reduction in hospital-acquired pressure injury
the fy 2018 to FY 2019
Stanford Health Care’s Wound, Ostomy, and Continence Nurses (WOCN) are an interprofessional team of specialty-trained nurses who work toward advancing the quality of life for patients with wound, ostomy, and continence needs through assessment, treatment, advocacy, and ongoing staff and patient education. As certified WOCNs, this team of nurses are a part of a professional and international nursing society with over 5,000 engaged healthcare professionals.
One of the WOCN’s impactful initiations, led by Chungmei Shih MSN, RN, CNS, CWON is the Collaborative Alliance for Nursing Outcomes (CALNOC), which is a database of nursing-sensitive quality indicators that helps nursing leaders articulate the value of the professional nursing practice. The CALNOC database, owned by Press Ganey, is used to monitor care, improve care, achieve quality and safety goals, and to conduct research.
Stanford Nursing conducts quarterly CalNOC (the Collaborative Alliance for Nursing Outcomes) study to identify the prevalence rate of hospital-acquired pressure injuries (HAPI) and restraint use on a specific date. it starts with an hour of HAPI prevention review and reinforcement while recognizing all the excellence that led to a hospital-wide reduction of HAPIs exemplifying SHC nurses’ and inter-professionals’ collaborative commitment towards patient safety and outstanding patient outcome. Study team members (40 RNs) then conduct a head-to-toe skin assessment on all patients who were admitted to ICUs, AAUs, and ED. The data collected is used for benchmarking and quality improvement purposes.
The Vascular Access Services (VAS) team is one of Stanford Health Care's team of internal experts that support interprofessional practice across the Patient Care Services. Sean Lau, MBA, RN, VA-BC, a member of the VAS team has been a leader in exemplary professional practice.
In 2019, Sean's involvement in the Association for Vascular Access (AVA) and academic achievements embolden him to advance the science of vascular access and share his expertise nationally while enhancing the professional practice environment of nursing.
Sean has been committed to educating RNs regarding current best practices in vascular access while supporting initiatives to reduce hospital-acquired Central Line-Associated Blood Stream Infections (CLABSI).
Over the past year, he spent time training nurses throughout the enterprise to insert ultrasound-guided peripheral IVs to support patients that had difficult peripheral vascular access.
"SHC’s supportive work environment empowers nurses like me to collaboratively work with clinical nurses and other disciplines in promoting outstanding patient outcomes."
Sean Lau, MBA, RN, VA-BC

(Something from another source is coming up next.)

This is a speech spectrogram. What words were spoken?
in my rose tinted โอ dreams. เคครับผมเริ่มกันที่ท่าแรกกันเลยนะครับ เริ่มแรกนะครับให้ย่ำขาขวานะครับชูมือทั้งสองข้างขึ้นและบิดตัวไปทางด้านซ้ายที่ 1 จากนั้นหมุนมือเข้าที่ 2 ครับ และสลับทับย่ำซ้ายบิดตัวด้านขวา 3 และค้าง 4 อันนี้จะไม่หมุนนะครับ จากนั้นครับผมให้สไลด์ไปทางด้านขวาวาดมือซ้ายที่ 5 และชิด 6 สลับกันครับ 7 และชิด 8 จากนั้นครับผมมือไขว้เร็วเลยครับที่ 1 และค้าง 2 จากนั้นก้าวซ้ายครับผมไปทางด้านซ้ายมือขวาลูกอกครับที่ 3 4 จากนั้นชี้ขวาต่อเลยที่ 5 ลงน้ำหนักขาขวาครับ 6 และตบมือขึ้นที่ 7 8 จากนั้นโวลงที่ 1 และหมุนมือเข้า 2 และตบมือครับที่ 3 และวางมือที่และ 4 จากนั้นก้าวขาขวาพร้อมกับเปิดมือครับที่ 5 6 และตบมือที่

Sean presented at the Association for Professionals in Infection Control (APIC) in 2019 with 5 other lead clinicians from the AVA on the subject of VEINglish. Sean’s presentation focused on addressing concerns of acute care hospitals in shifting to clinically indicated removals of peripheral vascular access devices, and the standardization of vascular access devices to minimize IV therapy administration error.

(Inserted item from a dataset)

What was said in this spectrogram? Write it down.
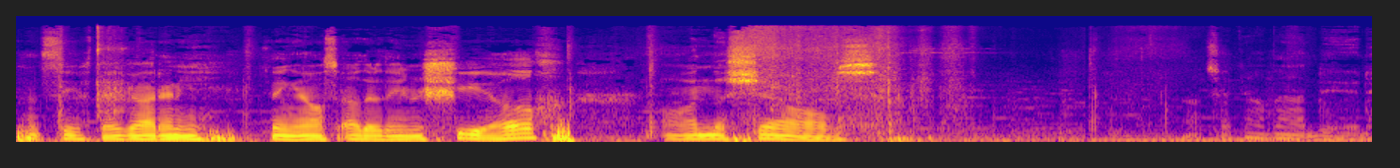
Let's see if they got anything else other than shill on the shelves. Oh, check out that dude.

If the patient has a clinical symptom, the CAS nurses take the call, and utilize standardized clinical protocols to triage the patient to home, clinic, urgent care, emergency department, or 911. Nurses may contact the on-call physician based on the clinical protocol. Nurses must be able to appropriately be trained to triage and/or escalate many different scenarios (ie. chest pain, suicide, prescription refills, oral anticoagulation clinic, UTI’s, and pediatrics). They also provide an ear to ease the patients fears.
Since August 2015, CAS has managed >700,000 calls from 97 clinical specialties.
Reporting is built into our electronic health records.
92% of patients had all of their need met.
Average 4% of the calls were escalated by CAS staff to the physician on call.
Average 5% of the patients were triaged to ED by CAS.
95% of patient adhered to care advice provided by CAS.
Also, in May 2016 CAS also began post discharge follow-up phone calls within 24-hours to patients discharged from inpatient units
Congratulations to the exceptional Stanford Health Care CAS team, we applaud your excellence!
The Utilization Review Accreditation Commission (URAC) accreditation process demonstrates a commitment to quality service and serves as a framework to improve business processes through benchmarking organizations against nationally recognized standards.
In October 2019, Clinical Advice Services (CAS) was awarded Full Accreditation
with the Utilization Review Accreditation Commission (URAC), akin to Joint Commission, and the gold-standard for health call centers meeting excellence in quality, safety, and satisfaction.
Findings note included significant attention to quality, safety, and rigor around the program, monumental strides in meeting the 30-minute callback time from an RN (a core metric), thoroughness of documentation as evidenced by substantial EPIC medical record reviews, and comprehensive interviews with Leadership, RNs, and CAs.